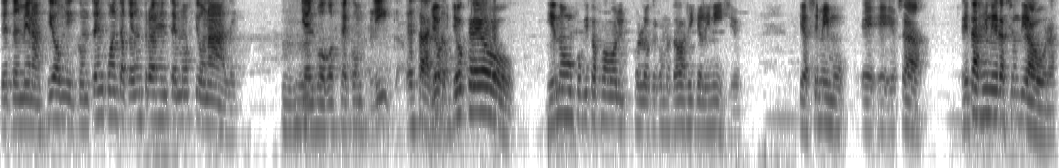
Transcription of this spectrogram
determinación, y con ten en cuenta que dentro de gente emocionales, Ujú. y el juego se complica. Exacto. Yo, yo creo, yendo un poquito a favor con lo que comentaba Ricky al inicio, que así mismo, eh, eh, o sea, esta generación de ahora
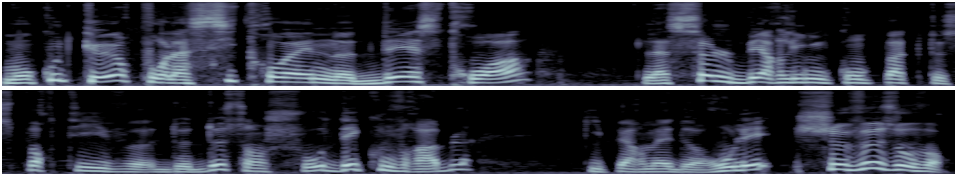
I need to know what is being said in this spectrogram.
Mon coup de cœur pour la Citroën DS3, la seule berline compacte sportive de 200 chevaux découvrable qui permet de rouler cheveux au vent.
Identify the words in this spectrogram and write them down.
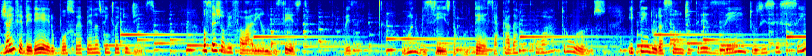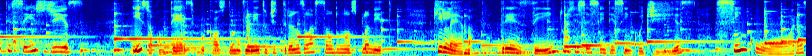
Já em fevereiro, possui apenas 28 dias. Você já ouviu falar em ano bissexto? Pois é. O ano bissexto acontece a cada quatro anos e tem duração de 366 dias. Isso acontece por causa do movimento de translação do nosso planeta, que leva 365 dias, 5 horas,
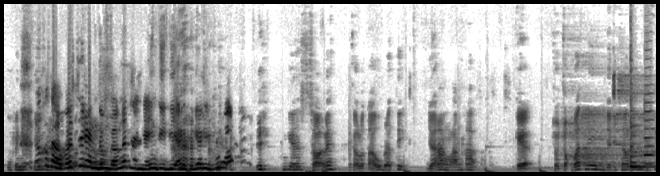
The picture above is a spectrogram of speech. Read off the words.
Upin Ipin Lo kenapa sih random banget nanyain TDR 3000? Ih, enggak, soalnya kalau tahu berarti jarang langka. Kayak cocok banget nih jadi calon gitu.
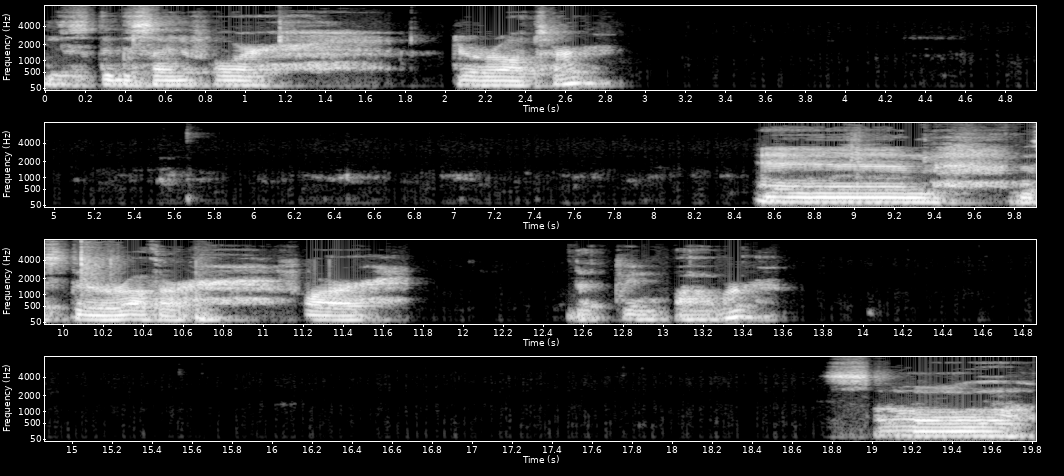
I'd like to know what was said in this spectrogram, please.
this is the design for the rotor and this is the rotor for the twin power. So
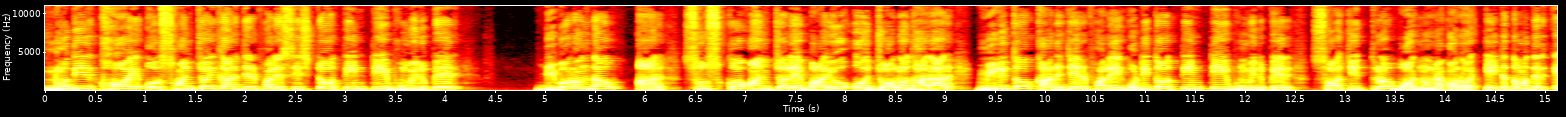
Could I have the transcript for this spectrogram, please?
নদীর ক্ষয় ও সঞ্চয় কার্যের ফলে সৃষ্ট তিনটি ভূমিরূপের বিবরণ দাও আর শুষ্ক অঞ্চলে বায়ু ও জলধারার মিলিত কার্যের ফলে গঠিত তিনটি ভূমিরূপের সচিত্র বর্ণনা করো। এইটা তোমাদেরকে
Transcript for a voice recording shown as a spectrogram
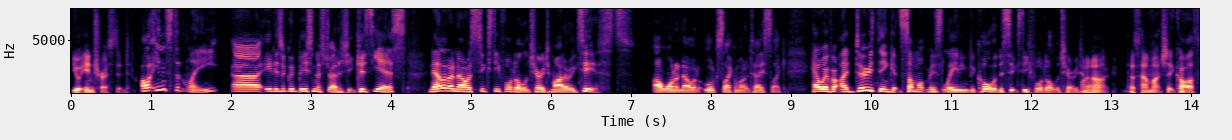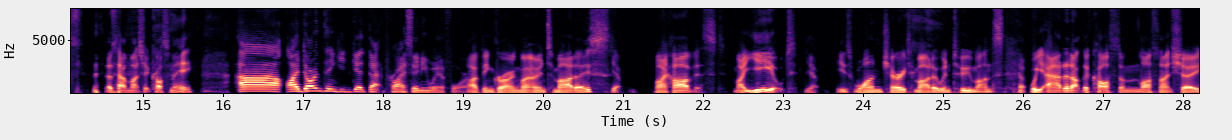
you're interested. Oh, instantly, uh, it is a good business strategy because yes, now that I know a sixty-four dollar cherry tomato exists, I want to know what it looks like and what it tastes like. However, I do think it's somewhat misleading to call it a sixty-four dollar cherry Why tomato. That's how much it costs. That's how much it cost me. Uh, I don't think you'd get that price anywhere for it. I've been growing my own tomatoes. Yep. My harvest, my yield Yep. Is one cherry tomato in two months. Yep. We added up the cost on last night's show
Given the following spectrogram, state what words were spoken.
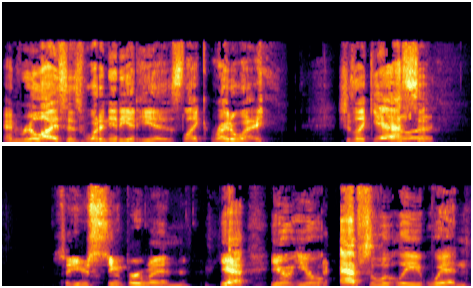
and realizes what an idiot he is, like right away. She's like, "Yeah, uh, so, So you super win. yeah, you you absolutely win."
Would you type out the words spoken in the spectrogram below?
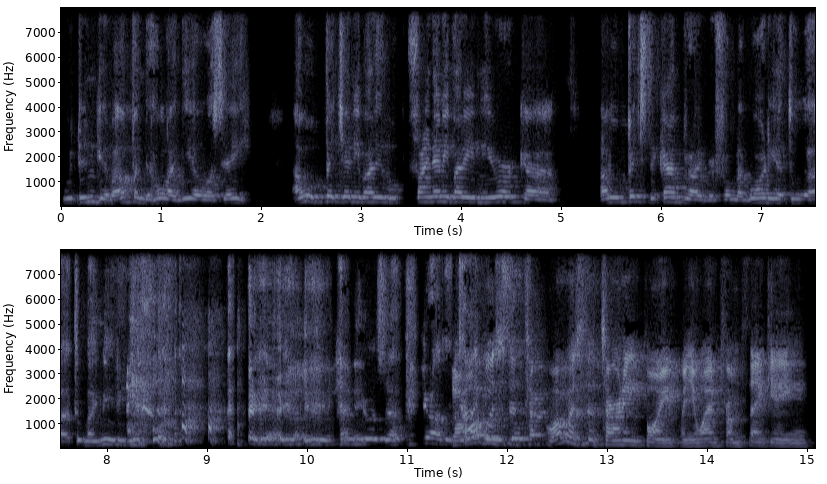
we didn't give up, and the whole idea was, hey, I will pitch anybody, find anybody in New York. Uh, I will pitch the cab driver from LaGuardia to uh, to my meeting. and it was, you know, so what was, was the ter- what was the turning point when you went from thinking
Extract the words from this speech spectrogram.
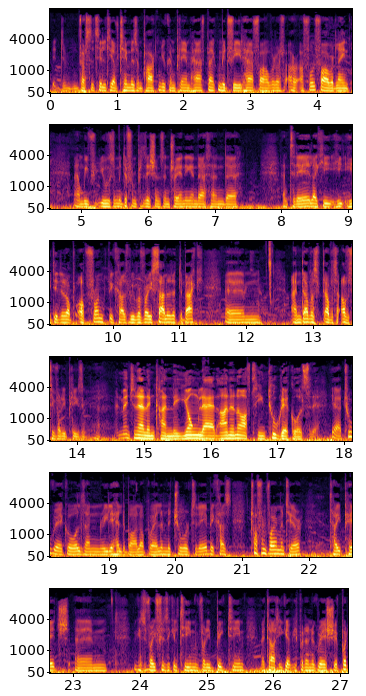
the versatility of Tim is important. You can play him half back, midfield, half forward, or, or full forward line, and we've used him in different positions in training and that, and. Uh, and today, like he, he, he did it up, up front because we were very solid at the back. Um, and that was that was obviously very pleasing. Yeah. And mention Alan Connolly, young lad, on and off team, two great goals today. Yeah, two great goals and really held the ball up well and matured today because tough environment here, tight pitch. Um, against a very physical team, a very big team. I thought he, get, he put in a great shift. But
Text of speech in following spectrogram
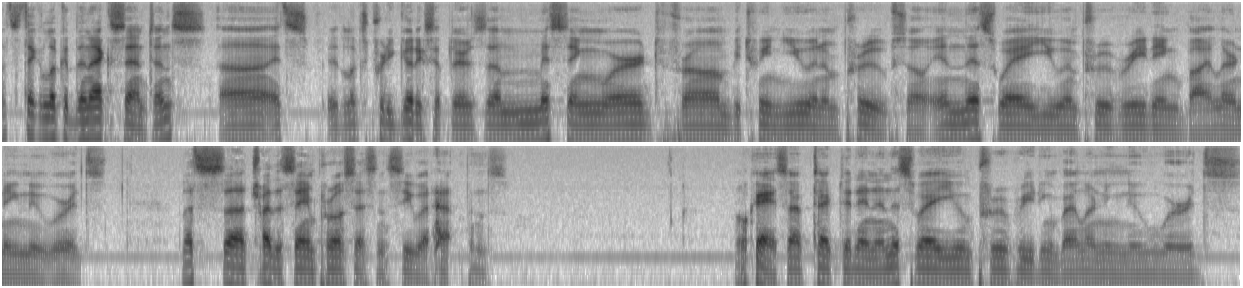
Let's take a look at the next sentence. Uh, it's it looks pretty good, except there's a missing word from between you and improve. So in this way, you improve reading by learning new words. Let's uh, try the same process and see what happens. Okay, so I've typed it in. In this way, you improve reading by learning new words.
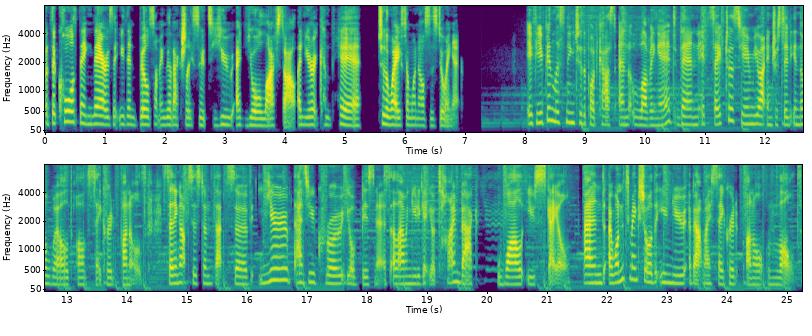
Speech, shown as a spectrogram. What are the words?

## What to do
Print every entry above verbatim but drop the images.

## Answer box
Transcription of this spectrogram
determinación, y con ten en cuenta que dentro de gente emocionales, Ujú. y el juego se complica. Exacto. Yo, yo creo, yendo un poquito a favor con lo que comentaba Ricky al inicio, que así mismo, eh, eh, o sea, esta generación de ahora
I need to know what is being said in this spectrogram.
Mon coup de cœur pour la Citroën DS3, la seule berline compacte sportive de 200 chevaux découvrable qui permet de rouler cheveux au vent.
Identify the words in this spectrogram and write them down.
Já em fevereiro, possui apenas 28 dias. Você já ouviu falar em ano bissexto? Pois é. O ano bissexto acontece a cada quatro anos e tem duração de 366 dias. Isso acontece por causa do movimento de translação do nosso planeta, que leva 365 dias, 5 horas,
The picture above is a spectrogram of speech. Read off the words.
Upin Ipin Lo kenapa sih random banget nanyain TDR 3000? Ih, enggak, soalnya kalau tahu berarti jarang langka. Kayak cocok banget nih jadi calon gitu.
I'd like to know what was said in this spectrogram, please.
this is the design for the rotor and this is the rotor for the twin power. So
Could I have the transcript for this spectrogram, please?
নদীর ক্ষয় ও সঞ্চয় কার্যের ফলে সৃষ্ট তিনটি ভূমিরূপের বিবরণ দাও আর শুষ্ক অঞ্চলে বায়ু ও জলধারার মিলিত কার্যের ফলে গঠিত তিনটি ভূমিরূপের সচিত্র বর্ণনা করো। এইটা তোমাদেরকে
Transcript for a voice recording shown as a spectrogram
you're interested. Oh, instantly, uh, it is a good business strategy because yes, now that I know a sixty-four dollar cherry tomato exists, I want to know what it looks like and what it tastes like. However, I do think it's somewhat misleading to call it a sixty-four dollar cherry Why tomato. That's how much it costs. That's how much it cost me. Uh, I don't think you'd get that price anywhere for it. I've been growing my own tomatoes. Yep. My harvest, my yield Yep. Is one cherry tomato in two months. Yep. We added up the cost on last night's show
Given the following spectrogram, state what words were spoken.
and realizes what an idiot he is, like right away. She's like, "Yeah, uh, so, So you super win. yeah, you you absolutely win."
Would you type out the words spoken in the spectrogram below?
we didn't give up, and the whole idea was, hey, I will pitch anybody, find anybody in New York. Uh, I will pitch the cab driver from LaGuardia to uh, to my meeting. and it was, you know, so what was, was the ter- what was the turning point when you went from thinking
Extract the words from this speech spectrogram.
the versatility of Tim is important. You can play him half back, midfield, half forward, or, or full forward line, and we've used him in different positions in training and that, and. Uh, and today, like he, he, he did it up, up front because we were very solid at the back. Um, and that was that was obviously very pleasing. Yeah. And mention Alan Connolly, young lad, on and off team, two great goals today. Yeah, two great goals and really held the ball up well and matured today because tough environment here, tight pitch. Um, against a very physical team, a very big team. I thought he, get, he put in a great shift. But
Text of speech in following spectrogram
Let's take a look at the next sentence. Uh, it's it looks pretty good, except there's a missing word from between you and improve. So in this way, you improve reading by learning new words. Let's uh, try the same process and see what happens. Okay, so I've typed it in. In this way, you improve reading by learning new words.
Speech, shown as a spectrogram. What are the words?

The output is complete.